§ **Aim of the task**
Your answer should be the lines below from the one holding "Could you give" through the one holding "The next image", copied exactly and with nothing else.

§ **Exercise data**

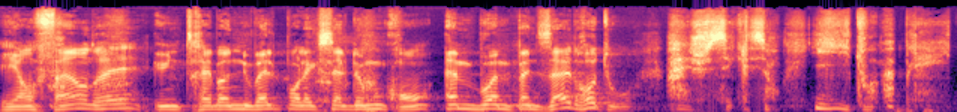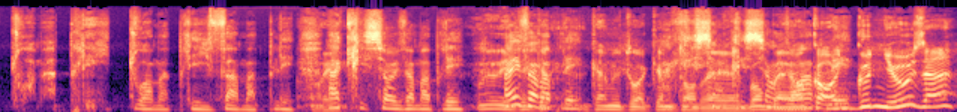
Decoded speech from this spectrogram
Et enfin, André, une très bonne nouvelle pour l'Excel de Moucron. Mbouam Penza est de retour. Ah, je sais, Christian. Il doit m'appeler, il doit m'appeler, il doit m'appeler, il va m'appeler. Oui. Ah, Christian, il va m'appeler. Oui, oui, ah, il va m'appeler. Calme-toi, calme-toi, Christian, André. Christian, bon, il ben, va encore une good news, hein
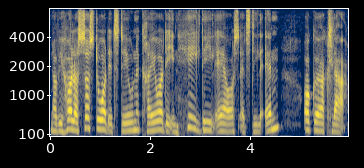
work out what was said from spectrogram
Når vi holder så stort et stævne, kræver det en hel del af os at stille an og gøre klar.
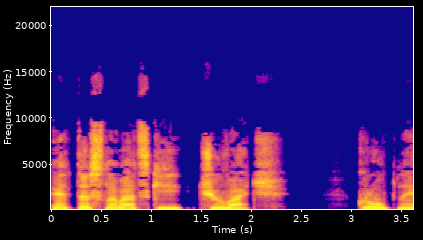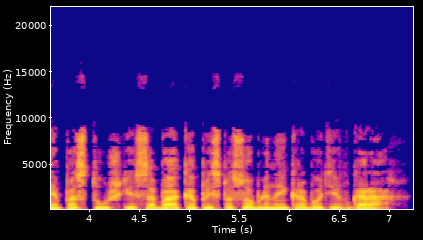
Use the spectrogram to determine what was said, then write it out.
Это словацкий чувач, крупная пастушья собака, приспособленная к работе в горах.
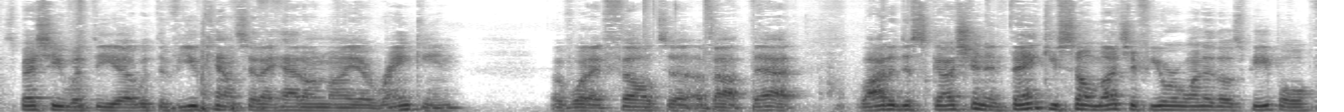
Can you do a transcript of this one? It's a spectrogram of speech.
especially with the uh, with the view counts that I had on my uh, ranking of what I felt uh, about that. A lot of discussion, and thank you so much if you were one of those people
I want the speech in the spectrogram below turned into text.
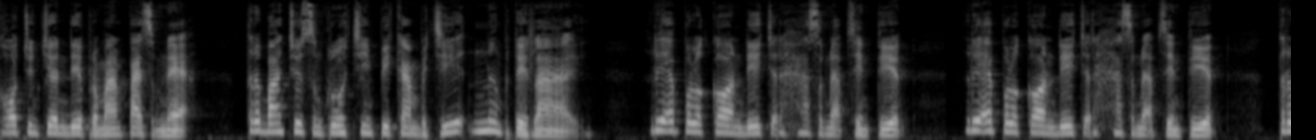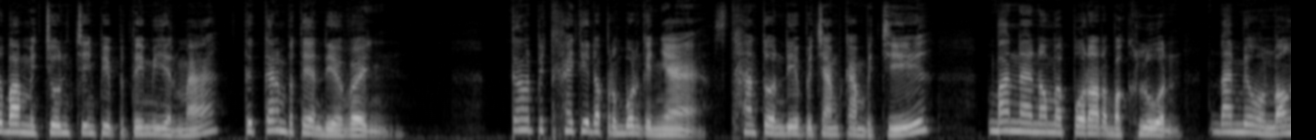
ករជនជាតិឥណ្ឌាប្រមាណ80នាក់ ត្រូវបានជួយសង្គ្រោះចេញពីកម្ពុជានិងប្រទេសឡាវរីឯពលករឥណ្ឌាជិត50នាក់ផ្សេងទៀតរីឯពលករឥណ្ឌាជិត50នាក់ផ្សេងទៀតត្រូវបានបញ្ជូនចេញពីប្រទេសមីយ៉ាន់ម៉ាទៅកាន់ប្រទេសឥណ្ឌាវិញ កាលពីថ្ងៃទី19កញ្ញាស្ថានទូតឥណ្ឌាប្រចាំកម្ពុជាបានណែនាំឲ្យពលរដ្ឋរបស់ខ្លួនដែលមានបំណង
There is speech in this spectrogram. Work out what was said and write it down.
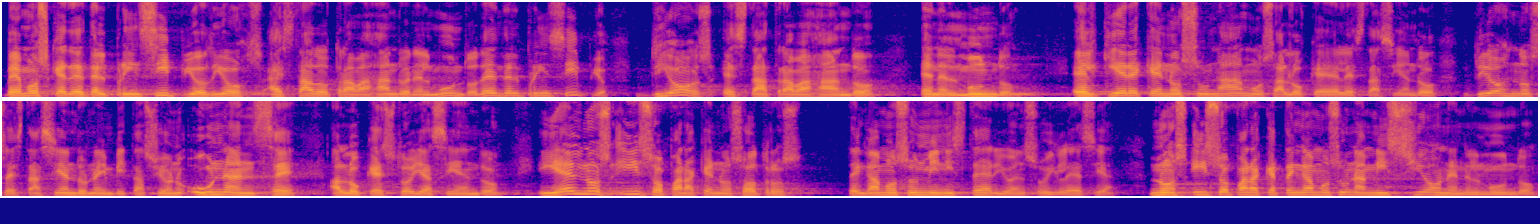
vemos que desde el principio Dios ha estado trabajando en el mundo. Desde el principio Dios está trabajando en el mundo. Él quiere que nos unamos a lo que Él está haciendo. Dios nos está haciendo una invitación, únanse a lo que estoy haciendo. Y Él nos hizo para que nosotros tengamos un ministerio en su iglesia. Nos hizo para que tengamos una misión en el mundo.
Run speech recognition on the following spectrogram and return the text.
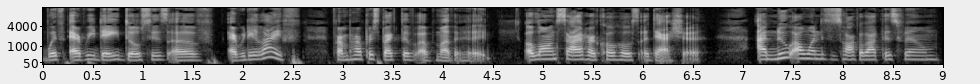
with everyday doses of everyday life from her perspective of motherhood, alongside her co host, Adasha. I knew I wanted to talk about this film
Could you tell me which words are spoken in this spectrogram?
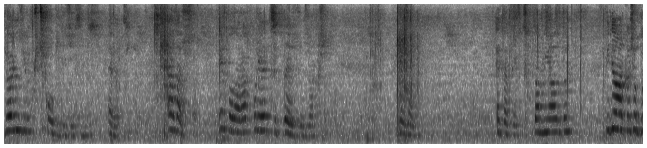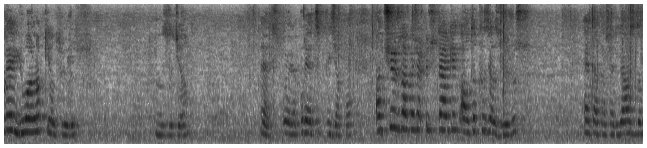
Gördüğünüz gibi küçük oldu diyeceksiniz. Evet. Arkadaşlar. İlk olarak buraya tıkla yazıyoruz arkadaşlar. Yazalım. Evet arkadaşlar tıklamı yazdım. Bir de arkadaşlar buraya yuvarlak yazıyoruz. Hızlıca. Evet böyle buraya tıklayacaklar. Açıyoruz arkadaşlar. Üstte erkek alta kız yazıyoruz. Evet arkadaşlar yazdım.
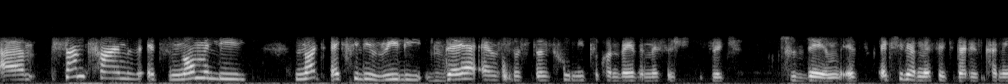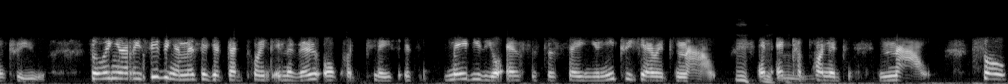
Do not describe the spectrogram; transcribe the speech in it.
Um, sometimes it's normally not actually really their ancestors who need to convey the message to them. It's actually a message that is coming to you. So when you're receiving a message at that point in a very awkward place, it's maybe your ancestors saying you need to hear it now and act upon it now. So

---

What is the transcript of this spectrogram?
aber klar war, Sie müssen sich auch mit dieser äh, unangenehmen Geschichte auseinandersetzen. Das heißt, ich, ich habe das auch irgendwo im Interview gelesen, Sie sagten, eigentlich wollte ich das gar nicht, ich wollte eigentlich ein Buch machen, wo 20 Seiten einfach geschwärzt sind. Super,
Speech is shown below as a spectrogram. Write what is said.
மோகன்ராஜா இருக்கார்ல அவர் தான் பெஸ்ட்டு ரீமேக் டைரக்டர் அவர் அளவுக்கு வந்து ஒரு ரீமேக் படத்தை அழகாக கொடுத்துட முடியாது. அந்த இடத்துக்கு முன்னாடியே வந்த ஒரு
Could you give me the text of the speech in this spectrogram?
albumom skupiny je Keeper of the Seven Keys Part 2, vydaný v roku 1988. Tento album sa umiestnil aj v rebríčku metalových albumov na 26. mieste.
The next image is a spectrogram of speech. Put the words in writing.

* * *

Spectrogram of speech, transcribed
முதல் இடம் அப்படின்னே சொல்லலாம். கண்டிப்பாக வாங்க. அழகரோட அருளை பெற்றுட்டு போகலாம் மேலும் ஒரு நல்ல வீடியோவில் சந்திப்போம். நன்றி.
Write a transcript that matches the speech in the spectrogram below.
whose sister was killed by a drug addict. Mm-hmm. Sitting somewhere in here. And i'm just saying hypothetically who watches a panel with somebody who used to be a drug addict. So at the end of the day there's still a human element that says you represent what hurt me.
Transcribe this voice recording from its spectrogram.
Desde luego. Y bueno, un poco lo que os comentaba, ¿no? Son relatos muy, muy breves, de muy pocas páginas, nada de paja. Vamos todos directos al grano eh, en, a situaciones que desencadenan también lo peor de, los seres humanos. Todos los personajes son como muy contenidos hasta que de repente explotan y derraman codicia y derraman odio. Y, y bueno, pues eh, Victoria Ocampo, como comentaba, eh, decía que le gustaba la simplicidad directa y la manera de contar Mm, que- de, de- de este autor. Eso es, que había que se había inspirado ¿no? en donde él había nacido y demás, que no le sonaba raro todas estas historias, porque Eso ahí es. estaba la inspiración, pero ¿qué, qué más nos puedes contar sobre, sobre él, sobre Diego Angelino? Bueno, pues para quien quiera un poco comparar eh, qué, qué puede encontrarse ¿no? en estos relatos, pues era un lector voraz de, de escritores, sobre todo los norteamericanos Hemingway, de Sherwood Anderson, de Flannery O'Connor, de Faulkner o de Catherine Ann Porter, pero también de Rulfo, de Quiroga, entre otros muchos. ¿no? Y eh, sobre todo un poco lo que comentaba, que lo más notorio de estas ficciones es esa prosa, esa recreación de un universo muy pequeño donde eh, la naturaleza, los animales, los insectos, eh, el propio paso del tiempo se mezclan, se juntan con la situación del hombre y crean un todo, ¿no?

§ **Exercise result**
Could you give me the text of the speech in this spectrogram?
albumom skupiny je Keeper of the Seven Keys Part 2, vydaný v roku 1988. Tento album sa umiestnil aj v rebríčku metalových albumov na 26. mieste.
The next image is a spectrogram of speech. Put the words in writing.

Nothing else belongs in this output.